Kenya’s World is an African American toy brand that is re-launching the historical Kenya Doll along the same premise. The Kenya Doll has been created and designed to promote all of the characteristics mirroring an African American figure, lifestyle and culture, where kids can truly says ‘this doll looks just like me.’ Each doll comes in three different skin tones (light, brown and dark), which covers all of the African American skin tones. The company has also created the only toy brand that launches across three platforms, with product lines including “My First” (Newborns), “Kenya Classic” (3 years and older) and “Fashion Madness” (Tweens). The Fashion Madness characters transform into the real-life Rock Star Madness Band, incorporating music, live performances, a blog and stylish fashion products to the product line.
The re-launch of the Kenya Doll brand features several new and unique lifestyle components, an entertainment component, additional characters, fashion items, merchandise, along
with 63 more items than the original brand. Kenya will also expand its line to the Hispanic culture with an expected 2013 launch.
The Rock Star Madness Band features Kenya and her extremely creative friends performing music that represents their lifestyle, fits their flare for fashion and popular culture, and lyrically spreads a positive message. The Rock Star Madness Band will continue to release hot, new videos, CD’s and DVD’s which are electrified by their live performances in spreading Project Pride. Kenya also has a blog to closely interact with fans and share news and project updates. The Rock Star Madness Tour was produced by The Frontrunnaz, choreographed by Flii Stylz and directed by Carlos Ramos, Jr.

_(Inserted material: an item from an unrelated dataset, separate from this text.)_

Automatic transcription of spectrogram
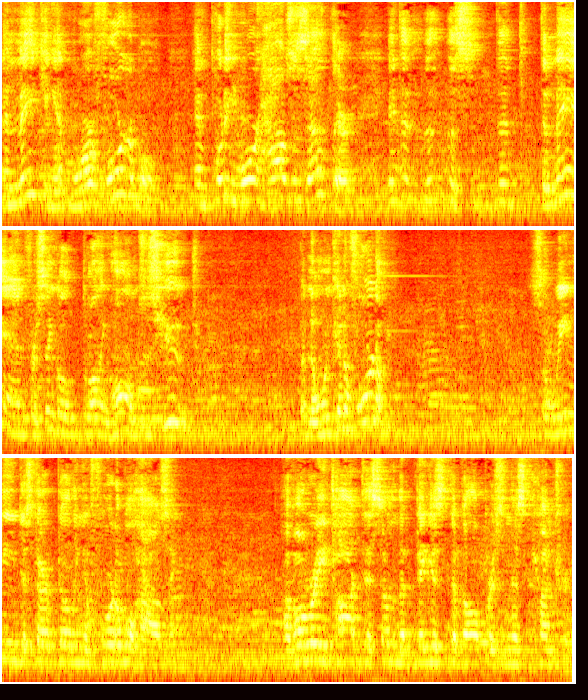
and making it more affordable and putting more houses out there. It, the, the, the, demand for single dwelling homes is huge, but no one can afford them. So we need to start building affordable housing. I've already talked to some of the biggest developers in this country.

The Kenya Doll re-launch provides an opportunity to create a cultural movement and awareness for African American children, Hispanic children and multi-cultural children in giving them the foundation of pride within family and community.
Positively Perfect Dolls
Positively Perfect multicultural dolls meaning of Butterfly Logo
The Positively Perfect logo is a butterfly which represents transformation. Just as the caterpillar changes into the beautiful
The EPI Story
Dr. Lisa Williams is a mom and former professor, so she always wanted to inspire the best in young people. In 2010, the World of Entertainment, Publishing and Inspiration (World of EPI) was formed with the mission of expressing joy by providing children access to dolls that encourage dreams, promote intelligence, challenge perceptions, and open their hearts to all types of beauty. The doll you are holding is the result of generations of parents, grandparents, and friends wanting to provide positive play for children. Motivated by their dreams and from my heart, Positively Perfect dolls were born.
Every doll represents positive statements, such as “I am proud,” “I am smart,” or “I am beautiful.” They are lovingly designed to show the beauty in our diversity, from curly to straight hair and buttercream to chocolate skin.
When you take a doll home to the amazing child in your life, present it to them with a loving kiss. In turn, I hope each doll gets tons of hugs and kisses, too.
Whenever a Positively Perfect doll is purchased, a donation is made to a national charity that supports and uplifts all children.